The rehabilitation therapists at Cancer Treatment Centers of America® (CTCA) help you build strength and endurance, regain independence, reduce stress and maintain the energy you need to participate in activities that are important to you.
Our oncology rehabilitation team includes licensed physical therapists, occupational therapists, and speech and language pathologists.
Throughout your cancer treatment, rehabilitation therapies can help you maintain your quality of life in several ways:
As part of your cancer treatment, our physical therapists can help you design an individualized exercise program that combines range-of-motion training with light resistance exercises. These therapeutic exercises aim to minimize your fatigue and optimize your physical function, safety and well-being. For patients who experience challenges with swallowing following radiation treatment, our physical therapists and speech pathologists work together, striving to improve quality of life, including offering therapy to support hydration and nutrition.
Our occupational therapists can help you with daily living activities that are important to your routine and quality of life, such as dressing, showering and eating. Some patients experience issues with thinking and memory during treatment for cancer.
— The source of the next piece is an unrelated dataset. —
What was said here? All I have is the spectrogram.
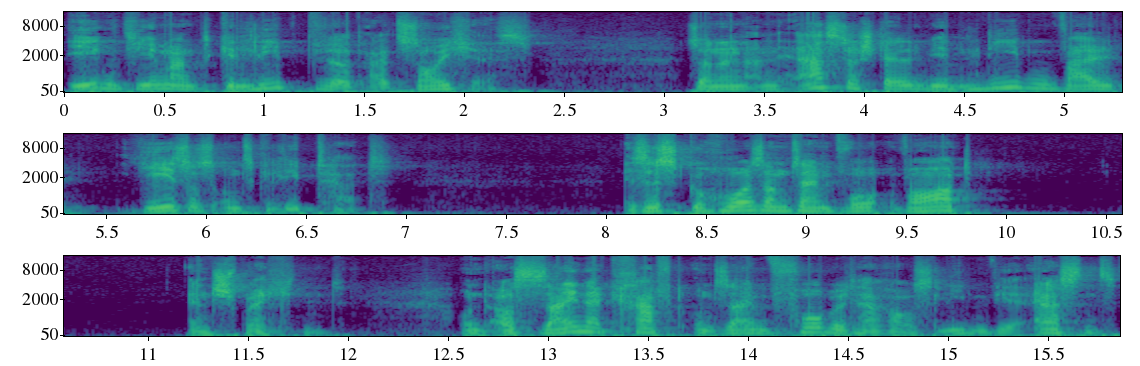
irgendjemand geliebt wird als solches, sondern an erster Stelle wir lieben, weil Jesus uns geliebt hat. Es ist Gehorsam seinem Wort entsprechend. Und aus seiner Kraft und seinem Vorbild heraus lieben wir. Erstens,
Our cognitive training program combines occupational therapy and speech therapy to help patients improve attention, focus, memory, problem-solving skills and ability to complete daily tasks.
Speech and language pathology
Many cancer patients benefit from speech and language pathology. Therapists address problems such as dry mouth, difficulty swallowing (dysphagia), loss of voice and cognitive changes that can result from cancer treatment. For patients preparing for surgery in the head and neck region, our speech pathologists will partner with you and your surgeon before and after the surgery in order to optimize treatment results. Because each patient is unique, our speech pathology team will develop an individualized plan to meet your specific needs.
Our massage therapists can help reduce your cancer-related pain and improve your quality of life during your treatment.
This painless, non-invasive form of oncology rehabilitation, which involves stimulation of the auricle of the external ear, can help alleviate some of the side effects of cancer treatments, such as pain, nausea, fatigue, shortness of breath, and balance and coordination problems.
This method aims to improve peripheral neuropathy, a condition that causes pain, numbness, tingling, or loss of reflexes in different parts of the body. The technique involves an electronic stimulation to the area of peripheral neuropathy, such as the hands or feet, to increase tactile sensory and awareness.
Lymphedema prevention and treatment
Lymphedema is a condition in which excess fluid collects in tissue and causes swelling. Our oncology rehabilitation team combines gentle range-of-motion exercises and massage to either prevent lymphedema, or reduce the swelling associated with this condition. For some patients, we may also recommend surgical options for the treatment of lymphedema after non-surgical therapeutic approaches have been exhausted.
CTCA® offers a wide range of additional services/programs to promote a faster and more complete recovery for cancer patients receiving radiation therapy, surgery or drug-based treatments, including:
- Programs to address incontinence
- Weight management/movement program
- Support for fatigue and sleep disturbances
- Prehabilitation to prepare your body for cancer before treatment
The rehabilitation team at Southeastern
Led by Director of Oncology Rehabilitation Karen Barber, the oncology rehabilitation team at CTCA at Southeastern Regional Medical Center (Southeastern) consists of caring and experienced physical therapists, occupational therapists and speech and language pathologists.
Upon your arrival at Southeastern, you will meet with a rehabilitation therapist who will create your physical Wellness Story. This is a screening tool that involves an evaluation of your current functional status as well as your ability to perform activities of daily living (ADLs).
If oncology rehabilitation becomes part of your treatment plan, your therapist will use this Wellness Story, as well as recommendations from your care team clinicians, to develop a rehabilitation plan tailored to your specific needs.
“We believe in addressing any physical concerns before they occur,” says Barber. “That is why we create your Wellness Story from the beginning.”